Wednesday, December 21, 2016

The Owl Who Liked Sitting on Caesar by Martin Windrow

The Owl Who Liked Sitting on Caesar: Living with a Tawny Owl (2014) by Martin Windrow was a sweet book about an rather unusual (though at the same time so stereotypically British) relationship between a man and his owl.

It was truly fascinating to read about the habits of owls and how they did (and, in many ways did not) fit in with human habitation. Windrow made abundantly clear that he respected that owls, even owls that have been hatched and raised by humans, are still wild animals. In most cases, by adjusting his own habits and expectations to fit in with living with the owl rather than expecting the owl to do so. In short, he was never under the illusion that he could fully domesticate her to live as a pet but rather worked very hard to make co-habitation work.

While I loved the relationship between Martin and Mumble, he also very effectively dissuaded me from ever wanting to live with an owl myself -- issues with excrement alone would be a deal-breaker!

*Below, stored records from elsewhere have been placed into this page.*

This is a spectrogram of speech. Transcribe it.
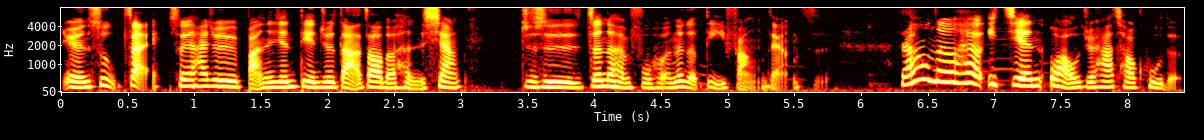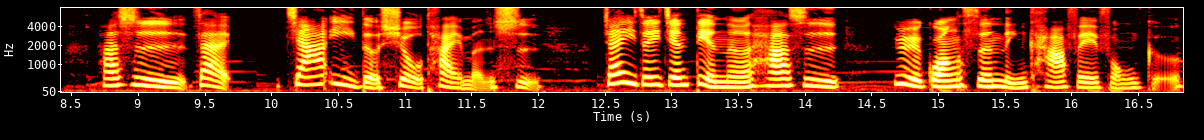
元素在，所以他就把那间店就打造的很像，就是真的很符合那个地方这样子。然后呢，还有一间哇，我觉得它超酷的，它是在嘉义的秀泰门市。嘉义这一间店呢，它是月光森林咖啡风格。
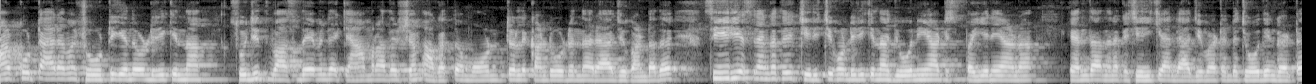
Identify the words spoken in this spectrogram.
ആൾക്കൂട്ടാരവം ഷൂട്ട് ചെയ്തുകൊണ്ടിരിക്കുന്ന സുജിത് വാസുദേവന്റെ ക്യാമറ ദൃശ്യം അകത്ത് മോണിറ്ററിൽ കണ്ടുകൊണ്ടിരുന്ന രാജു കണ്ടത് സീരിയസ് രംഗത്തിൽ ചിരിച്ചുകൊണ്ടിരിക്കുന്ന ജൂനിയർ ആർട്ടിസ്റ്റ് പയ്യനെയാണ്. എന്താ നിനക്ക് ചിരിക്കാൻ രാജുവേട്ടന്റെ ചോദ്യം കേട്ട്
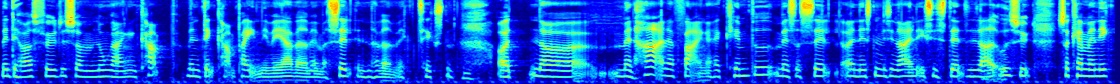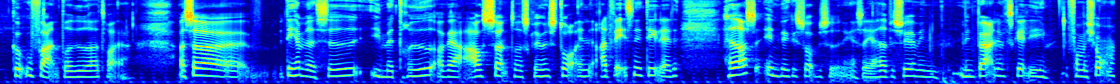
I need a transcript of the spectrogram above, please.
men det har også føltes som nogle gange en kamp, men den kamp har egentlig mere været med mig selv, end den har været med teksten. Mm. Og når man har en erfaring at have kæmpet med sig selv, og næsten med sin egen eksistens, sit eget udsyn, så kan man ikke gå uforandret videre, tror jeg. Og så øh, det her med at sidde i Madrid og være afsondret og skrive en stor, en ret væsentlig del af det, havde også en virkelig stor betydning. Altså jeg havde besøg af mine, mine børn i forskellige formationer,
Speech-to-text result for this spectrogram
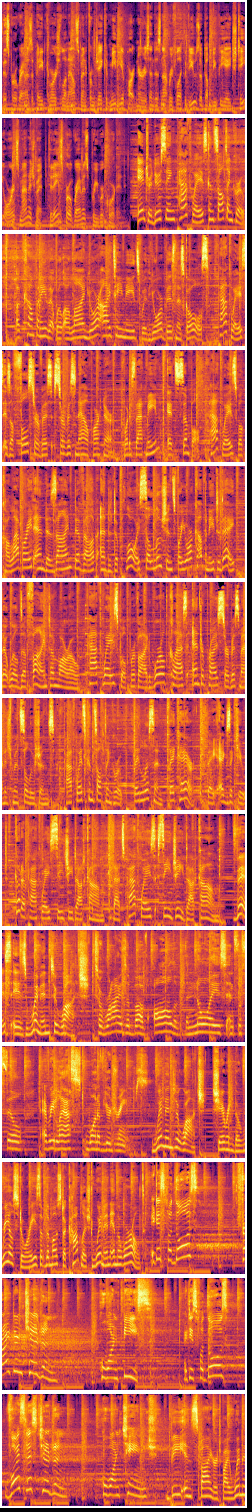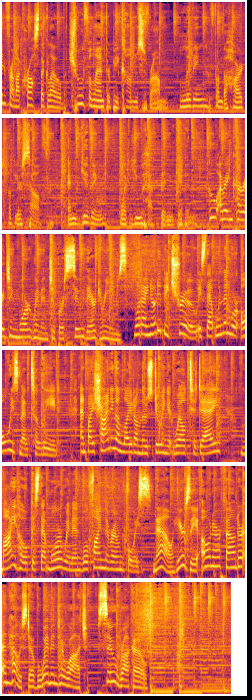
This program is a paid commercial announcement from Jacob Media Partners and does not reflect the views of WPHT or its management. Today's program is pre recorded. Introducing Pathways Consulting Group, a company that will align your IT needs with your business goals. Pathways is a full service ServiceNow partner. What does that mean? It's simple. Pathways will collaborate and design, develop, and deploy solutions for your company today that will define tomorrow. Pathways will provide world class enterprise service management solutions solutions. Pathways Consulting Group. They listen, they care, they execute. Go to pathwayscg.com. That's pathwayscg.com. This is Women to Watch. To rise above all of the noise and fulfill every last one of your dreams. Women to Watch, sharing the real stories of the most accomplished women in the world. It is for those frightened children who want peace. It is for those voiceless children who want change. Be inspired by women from across the globe. True philanthropy comes from living from the heart of yourself and giving what you have been given. Who are encouraging more women to pursue their dreams. What I know to be true is that women were always meant to lead. And by shining a light on those doing it well today, my hope is that more women will find their own voice. Now, here's the owner, founder, and host of Women to Watch, Sue Rocco.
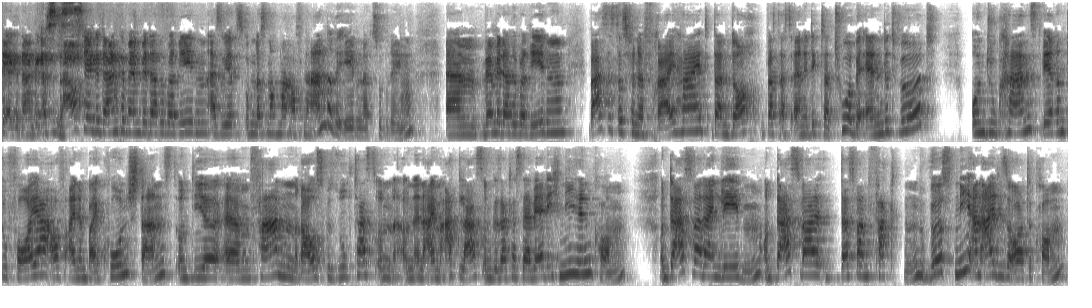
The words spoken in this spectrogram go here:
der Gedanke. Das ist auch der Gedanke, wenn wir darüber reden, also jetzt, um das nochmal auf eine andere Ebene zu bringen, ähm, wenn wir darüber reden, was ist das für eine Freiheit, dann doch, was als eine Diktatur beendet wird und du kannst, während du vorher auf einem Balkon standst und dir ähm, Fahnen rausgesucht hast und, und in einem Atlas und gesagt hast, da werde ich nie hinkommen. Und das war dein Leben und das war, das waren Fakten. Du wirst nie an all diese Orte kommen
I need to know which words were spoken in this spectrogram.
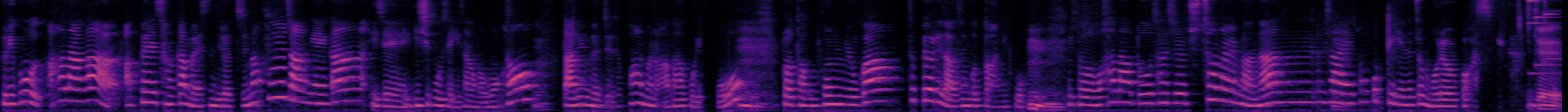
그리고 하나가 앞에 잠깐 말씀드렸지만 후유장애가 이제 25세 이상 넘어서 음. 납입 면제에서 포함을 안 하고 있고 음, 그렇다고 보험료가 특별히 낮은 것도 아니고 음. 그래서 하나도 사실 추천할 만한 회사에 손꼽히기는 좀 어려울 것 같습니다. 이제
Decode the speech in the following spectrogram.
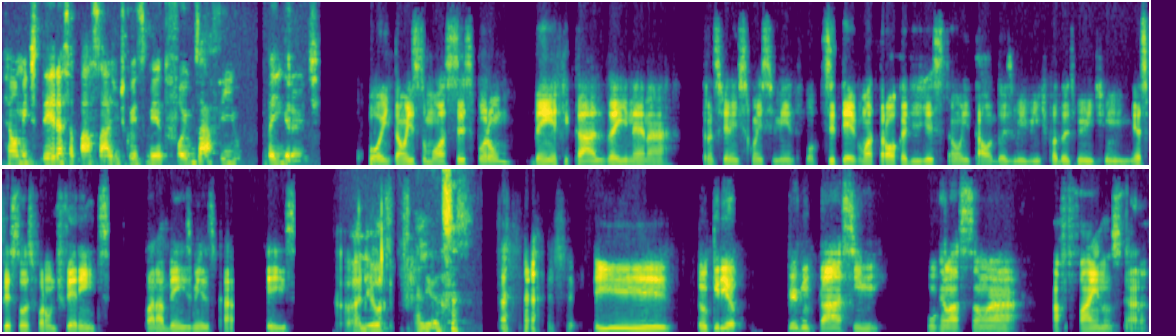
realmente ter essa passagem de conhecimento foi um desafio bem grande. Pô, então isso mostra que vocês foram bem eficazes aí, né, na transferência de conhecimento. Pô. Se teve uma troca de gestão e tal, 2020 para 2021, e as pessoas foram diferentes, parabéns mesmo, cara. É isso. Valeu. Valeu. e eu queria perguntar, assim, com relação a, a finals, cara.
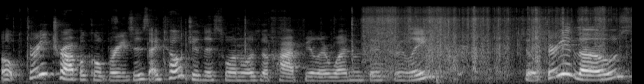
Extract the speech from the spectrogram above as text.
oh, three tropical breezes. I told you this one was a popular one with this release. So, three of those.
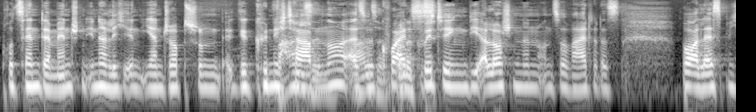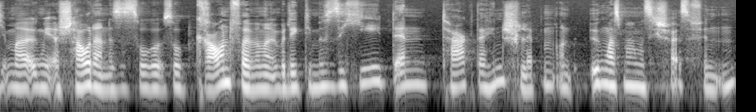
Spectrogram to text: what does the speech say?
Prozent der Menschen innerlich in ihren Jobs schon gekündigt Wahnsinn, haben. Ne? Also Wahnsinn. Quiet Quitting, die Erloschenen und so weiter. Das boah, lässt mich immer irgendwie erschaudern. Das ist so, so grauenvoll, wenn man überlegt, die müssen sich jeden Tag dahin schleppen und irgendwas machen, was sie scheiße finden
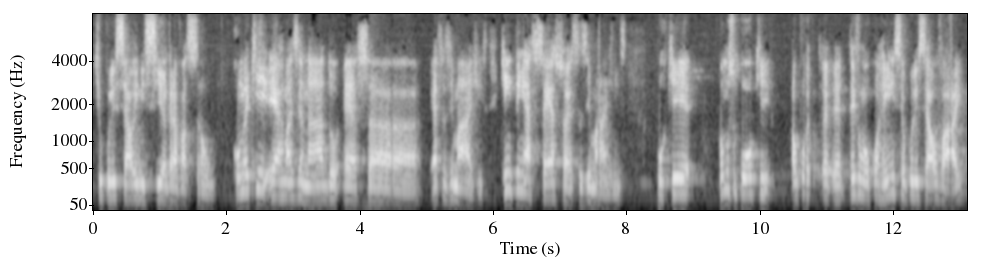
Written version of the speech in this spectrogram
que o policial inicia a gravação, como é que é armazenado essa, essas imagens, quem tem acesso a essas imagens, porque vamos supor que é, é, teve uma ocorrência, o policial vai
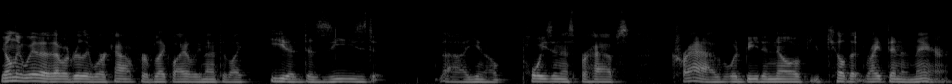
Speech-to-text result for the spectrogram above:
the only way that that would really work out for Blake Lively not to like eat a diseased uh, you know, poisonous perhaps crab would be to know if you killed it right then and there.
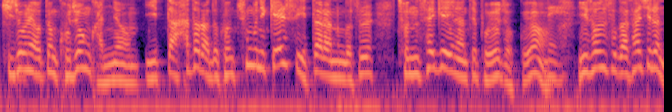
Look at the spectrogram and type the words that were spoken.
기존의 어떤 고정관념이 있다 하더라도 그건 충분히 깰 수 있다라는 것을 전 세계인한테 보여줬고요. 네. 이 선수가 사실은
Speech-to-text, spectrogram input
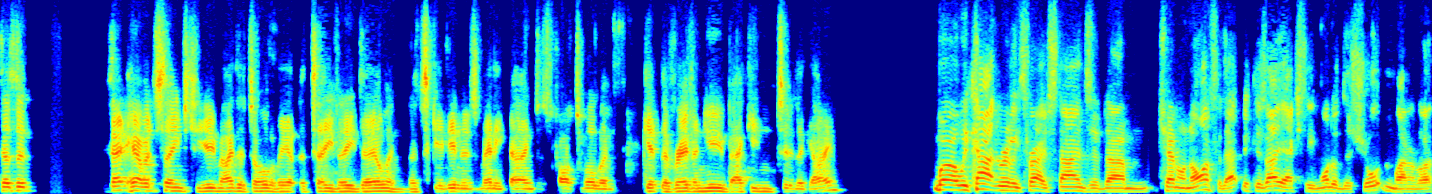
does it? Is that how it seems to you, mate? It's all about the TV deal, and let's get in as many games as possible and get the revenue back into the game. Well, we can't really throw stones at um, Channel Nine for that because they actually wanted the shortened one, and I,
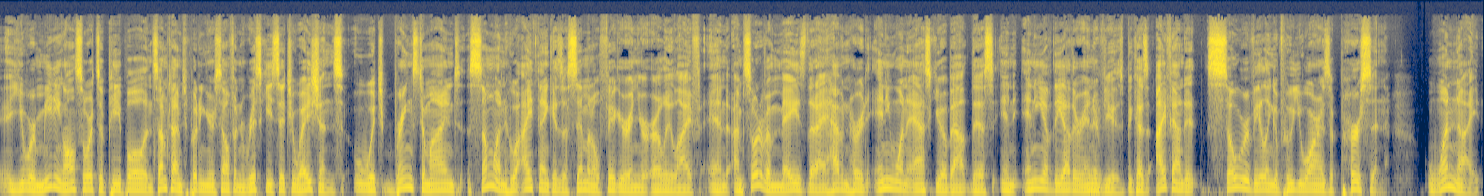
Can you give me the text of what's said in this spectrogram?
you were meeting all sorts of people and sometimes putting yourself in risky situations, which brings to mind someone who I think is a seminal figure in your early life. And I'm sort of amazed that I haven't heard anyone ask you about this in any of the other interviews because I found it so revealing of who you are as a person. One night,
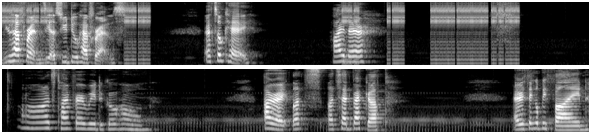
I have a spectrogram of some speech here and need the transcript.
You have friends. Yes, you do have friends. That's okay. Hi there. Oh, it's time for everybody to go home. All right, let's let's head back up. Everything will be fine.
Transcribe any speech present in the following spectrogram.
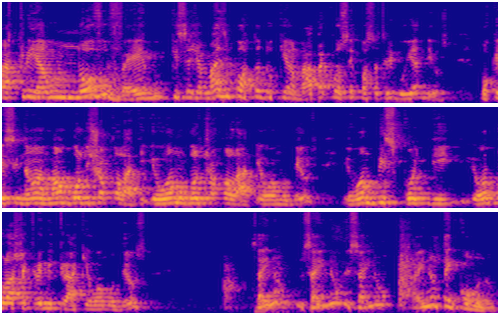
para criar um novo verbo que seja mais importante do que amar, para que você possa atribuir a Deus. Porque senão amar um bolo de chocolate, eu amo bolo de chocolate, eu amo Deus, eu amo biscoito de, eu amo bolacha creme crack, eu amo Deus. Isso aí não, isso aí não, isso aí não, aí não tem como não.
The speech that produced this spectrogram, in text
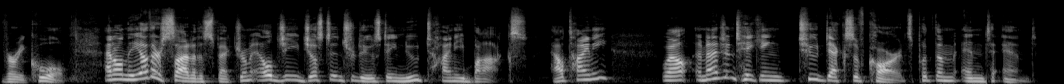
very cool. And on the other side of the spectrum, LG just introduced a new tiny box. How tiny? Well, imagine taking two decks of cards, put them end to end.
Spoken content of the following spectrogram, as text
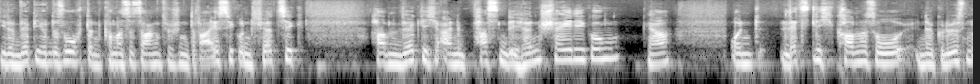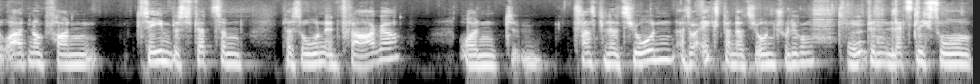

I won't spoil the ending by commenting on that, but at the end I was very glad to have read this short, interesting, funny book.

Perched on the back of a sunlit chair was something about 9 inches tall and shaped rather like a plump toy penguin with a nose-job. It appeared to be wearing a one-piece knitted jumpsuit of pale grey fluff with brown stitching, complete with an attached balaclava helmet. From the face-hole of the fuzzy balaclava, two big, shiny black eyes gazed up at me trustfully. 'Kweep', it said quietly. Enchanted, I leaned closer. It blinked its furry grey eyelids, then jumped very deliberately up on to my right shoulder. It felt like a big, warm dandelion head against my cheek, and it smelt like a milky new kitten. 'Kweep', it repeated, very softly.
Love at first sight – when it hits you late, it hits hard. It hit me at thirty-four, and I was a slave to it for the next fifteen years.

Keep reading! Beth

Wednesday, December 7, 2016

Falling From Horses by Molly Gloss

Falling From Horses (2014) by Molly Gloss is a somewhat sad, disturbing story about Hollywood cowboy films in the 30s in which not very much good happens to any of the characters. Written as a memoir of someone well-known, who interacted with other well-known people -- even though (as far as I know) it's all fictional and none of the characters in the book are real (aside from a couple of real actors from the time who are mentioned only in passing and by name only) -- the structure of the story made it an interesting read, and made up slightly for the fact that there was more telling than showing in the prose.

The story jumped back and forth between different time periods, and I liked that the 'present' of the story (still a flashback) was told in the first person and the further back flashbacks in third person, which made it slightly easier to keep track of the jumps.

Though overall I think this was a good book that was worth reading, I will note that it is definitely NOT for anyone who gets upset about descriptions of animals being mistreated. I really appreciated that the story didn't gloss over the realities of the way animals were treated in the film industry before protective legislation was passed, but I still found many scenes very tough to read.

The subject matter was certainly a time and place I have not read much about before, and the beauty of stories such as this is that they transport us into their unfamiliar environments, good or bad.

Keep reading! Beth